rising above, soaring high
Earth Conservation Corps challenges students to rise above statistics by providing the means and motivation to pursue a brighter future, for the community and for themselves.
“It empowers them to take charge of their own lives, and not just be another unemployment statistic or victim of violence, or someone participating in activities that aren't constructive,” Hobson said. “They can be and do whatever they want to do.”
The members of the Corps, 20 each year, must commit to 1700 hours of environmental work each year.
Earth Conservation Corps programs expand beyond restoring the river itself. ECC has paired with the Environmental Protection Agency on a water monitoring effort, and with the DC Office of Environment and Energy to restore the tree canopy in the Anacostia watershed.
“It helps create an ecosystem in communities where there’s a dearth of conservation,” Hobson said.
Other programs include a wetlands restoration project, and a raptor conservation effort. Nixon and the ECC have been instrumental in reintroducing bald eagles to the District, bringing 16 eagles to the nation’s capital between 1995 and 1998. Today, according to an article from the National Wildlife Foundation, about 6 bald eagles and 16 osprey nest along the Anacostia.
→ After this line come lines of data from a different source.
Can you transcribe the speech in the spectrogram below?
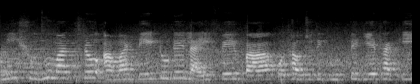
আমি শুধুমাত্র আমার ডে টু ডে লাইফে বা কোথাও যদি ঘুরতে গিয়ে থাকি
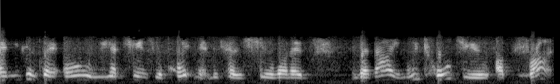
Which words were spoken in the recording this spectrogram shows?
And you can say, oh, we had to change the appointment because she wanted the Valium. We told you up front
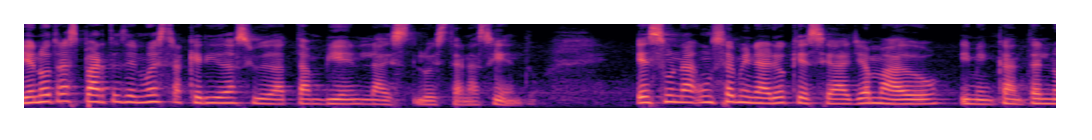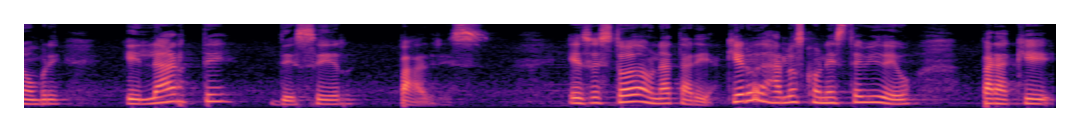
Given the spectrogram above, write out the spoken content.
y en otras partes de nuestra querida ciudad también lo están haciendo es un seminario que se ha llamado, y me encanta el nombre, El arte de ser padres. Eso es toda una tarea. Quiero dejarlos con este video para que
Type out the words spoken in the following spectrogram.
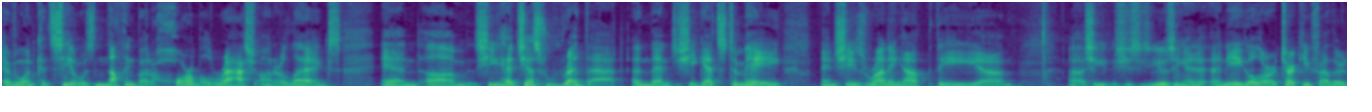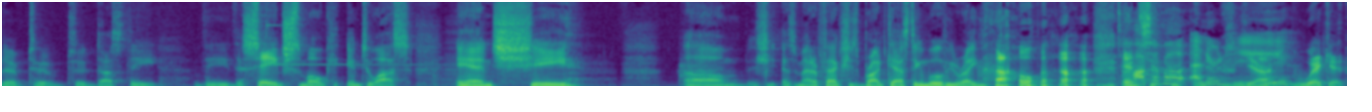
everyone could see it was nothing but a horrible rash on her legs. And um, she had just read that. And then she gets to me and she's running up the. Uh, uh, she, she's using a, an eagle or a turkey feather to, to, to dust the, the, the sage smoke into us. And she um, she, as a matter of fact, she's broadcasting a movie right now. Talk so, about energy. Yeah, wicked.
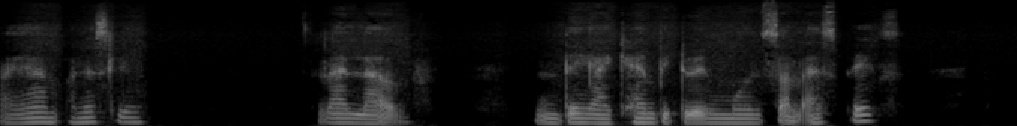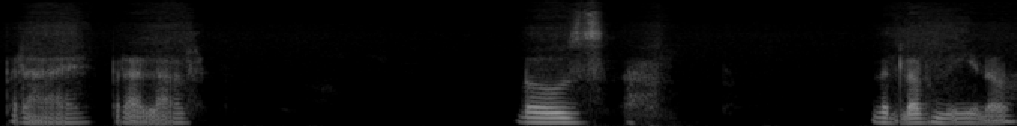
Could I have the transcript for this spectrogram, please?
I am, honestly. And I love. And think I can be doing more in some aspects. But I but I love those that love me, you know.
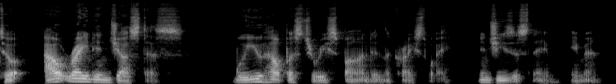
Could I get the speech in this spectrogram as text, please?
to outright injustice, will you help us to respond in the Christ way? In Jesus' name, amen.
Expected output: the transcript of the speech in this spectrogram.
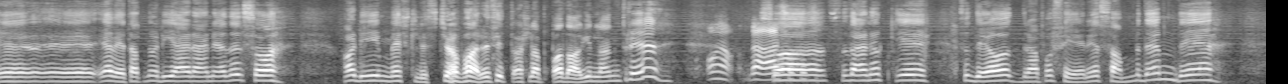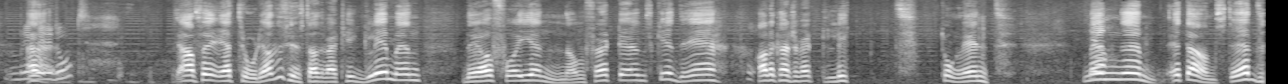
eh, Jeg vet at når de er der nede, så har de mest lyst til å bare sitte og slappe av dagen lang, tror jeg. Oh ja. Det Så, såpass. så det er nok eh, Så det å dra på ferie sammen med dem, det blir det dumt. ja, altså, Jeg tror de hadde syntes det hadde vært hyggelig, men det å få gjennomført det ønsket, det hadde kanskje vært litt tungvint. Men ja. et annet sted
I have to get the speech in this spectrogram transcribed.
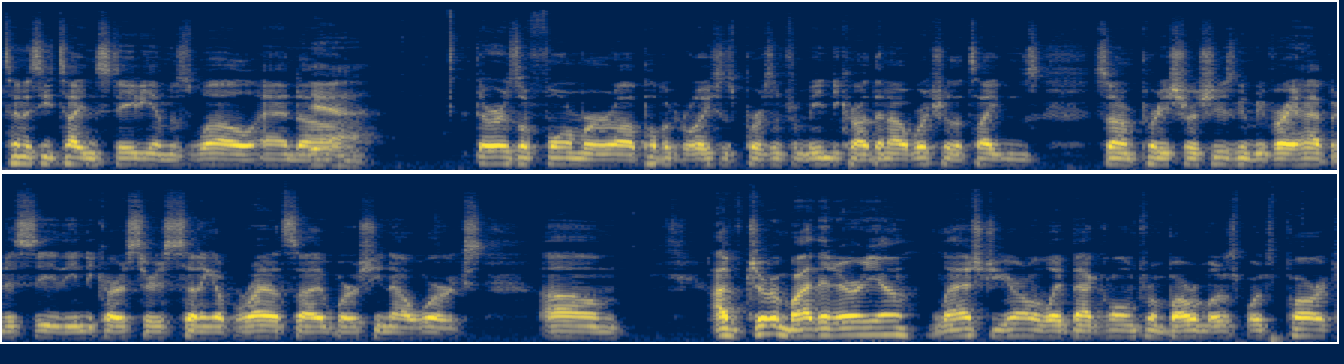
Tennessee Titans Stadium as well, and um, yeah. There is a former uh, public relations person from IndyCar that now works for the Titans, so I'm pretty sure she's going to be very happy to see the IndyCar series setting up right outside where she now works. Um, I've driven by that area last year on my way back home from Barber Motorsports Park.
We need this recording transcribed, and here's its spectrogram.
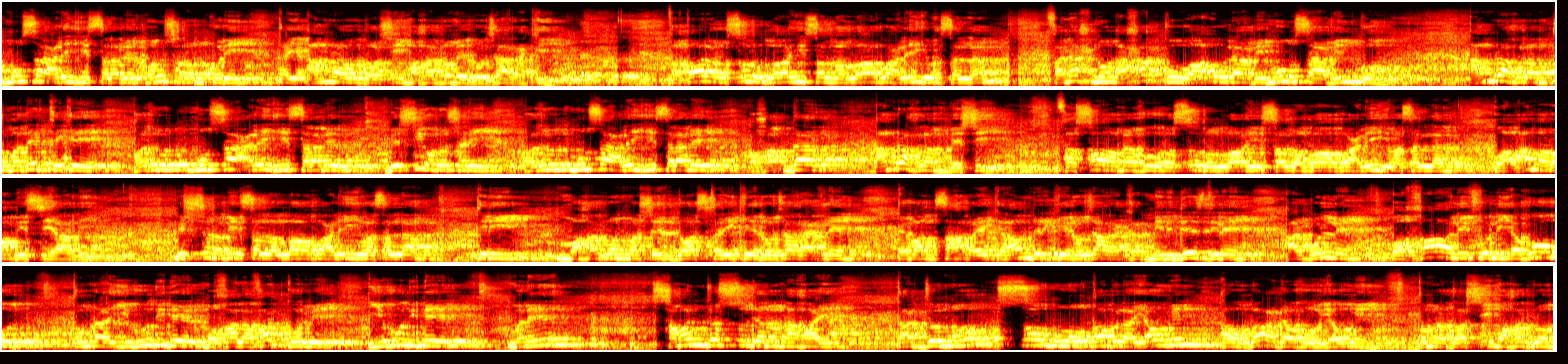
মুসা আলাইহিস সালামের অনুসরণ করি তাই আমরাও 10ই মুহররমের রোজা রাখি فقال رسول الله صلى الله عليه وسلم فنحن أحق وأولى بموسى منكم আমরা হলাম তোমাদের থেকে হজরত মুসা আলাইহি সালামের বেশি অনুসারী হজরত মুসা আলাইহি সালামের হকদার আমরা হলাম বেশি فصامه رسول الله صلى الله عليه وسلم وأمر بصيامه বিশ্বনবী সাল্লাহ আলী ওয়াসাল্লাম তিনি মহরম মাসের দশ তারিখে রোজা রাখলেন এবং সাহাবাই কেরামদেরকে রোজা রাখার নির্দেশ দিলেন আর বললেন অখালিফুল ইয়াহুদ। তোমরা ইহুদিদের মোখালাফাত করবে। ইহুদিদের মানে সামঞ্জস্য যেন না হয়, তার জন্য ইয়াউমিন। তোমরা দশই মহরম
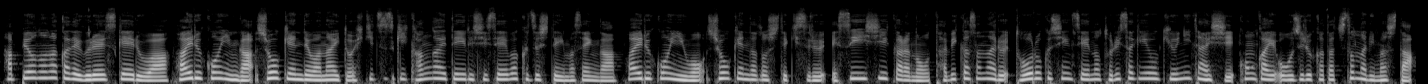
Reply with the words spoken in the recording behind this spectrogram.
発表の中でグレースケールはファイルコインが証券ではないと引き続き考えている姿勢は崩していませんがファイルコインを証券だと指摘する SEC からの度重なる登録申請の取り下げ要求に対し今回応じる形となりました。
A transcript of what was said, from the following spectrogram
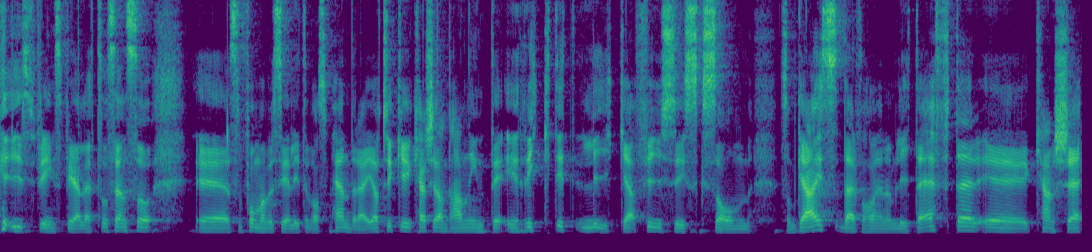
i springspelet och sen så, eh, så får man väl se lite vad som händer där. Jag tycker kanske att han inte är riktigt lika fysisk som, som guys, därför har jag honom lite efter. Eh, kanske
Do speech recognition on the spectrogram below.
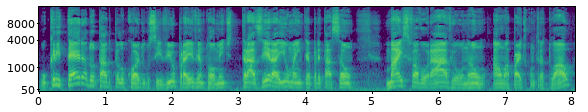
O critério adotado pelo Código Civil para eventualmente trazer aí uma interpretação mais favorável ou não a uma parte contratual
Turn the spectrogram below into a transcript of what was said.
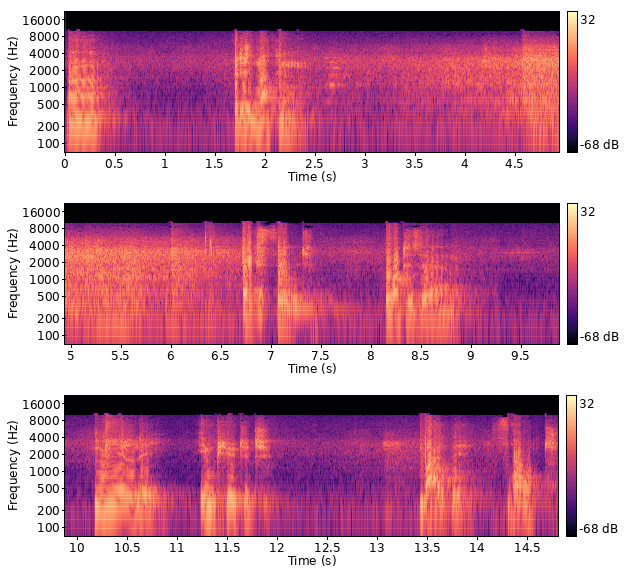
Uh, it is nothing except what is uh, merely imputed by the thought.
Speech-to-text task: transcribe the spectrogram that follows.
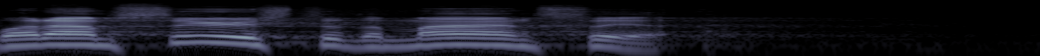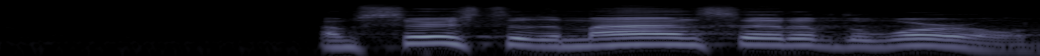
But I'm serious to the mindset. I'm serious to the mindset of the world.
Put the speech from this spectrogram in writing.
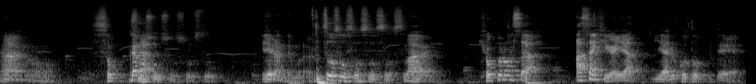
あの、そっからそうそうそうそう選んでもらう。そうそうそうそうそう。そうまあ、極論さ、朝日がややることって、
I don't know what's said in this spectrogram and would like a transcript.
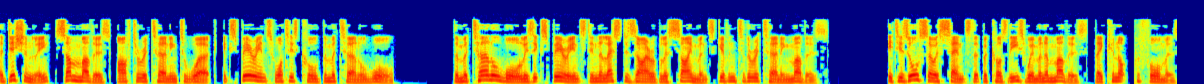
Additionally, some mothers, after returning to work, experience what is called the maternal wall. The maternal wall is experienced in the less desirable assignments given to the returning mothers. It is also a sense that because these women are mothers, they cannot perform as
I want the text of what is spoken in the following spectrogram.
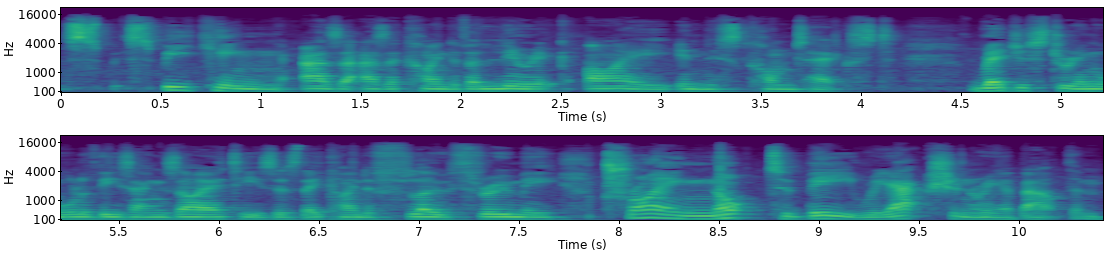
speaking as a, as a kind of a lyric I in this context, registering all of these anxieties as they kind of flow through me, trying not to be reactionary about them,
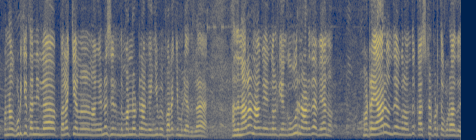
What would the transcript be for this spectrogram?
இப்போ நாங்கள் குடிக்க தண்ணி இல்லை பிழைக்கணும். நாங்கள் என்ன செய்யறது இந்த மண்ணை விட்டு நாங்கள் எங்கேயும் போய் பிழைக்க முடியாதுல்ல. அதனால நாங்கள் எங்களுக்கு எங்கள் ஊர் நாடு தான் வேணும். மற்ற யாரும் வந்து எங்களை வந்து கஷ்டப்படுத்தக்கூடாது.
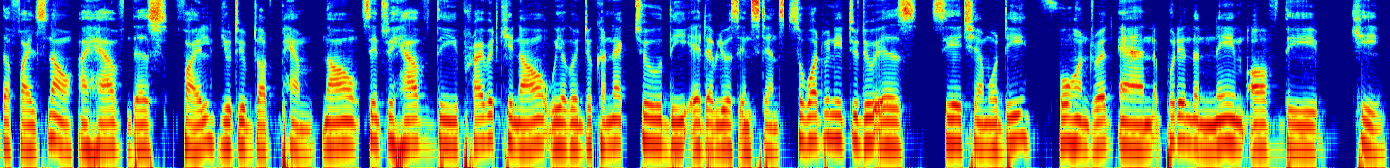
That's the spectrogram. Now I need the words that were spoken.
the files now, I have this file youtube.pem. Now, since we have the private key now, we are going to connect to the AWS instance. So what we need to do is chmod 400 and put in the name of the key.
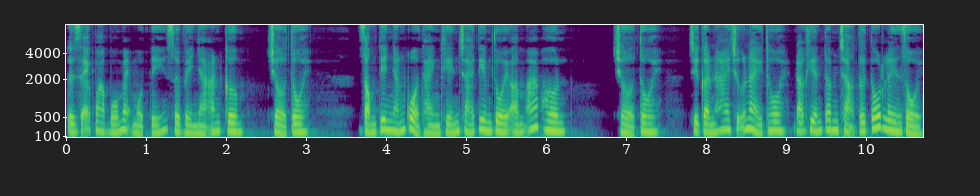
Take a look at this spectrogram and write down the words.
tôi rẽ qua bố mẹ một tí rồi về nhà ăn cơm Chờ tôi. Dòng tin nhắn của Thành khiến trái tim tôi ấm áp hơn. Chờ tôi chỉ cần hai chữ này thôi Đã khiến tâm trạng tôi tốt lên rồi.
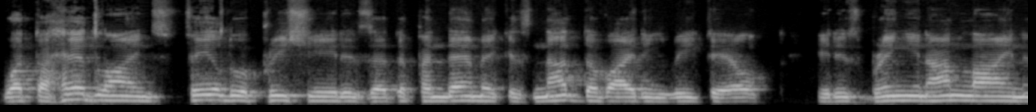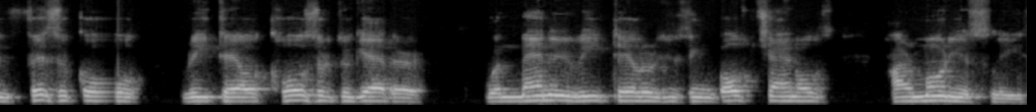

A live osprey camera is trained on a nest beneath the Frederick Douglass Bridge.
“That shows the progress on the Anacostia. We want the same for the community members,” said Sarah Nixon, board member and wife of founder Bob Nixon. (Next)
About the Author: Holly Leber is the editorial director for the Daily Do Good, and a freelance writer and editor in DC. She has written about everything from corporate travel management articles to dating advice.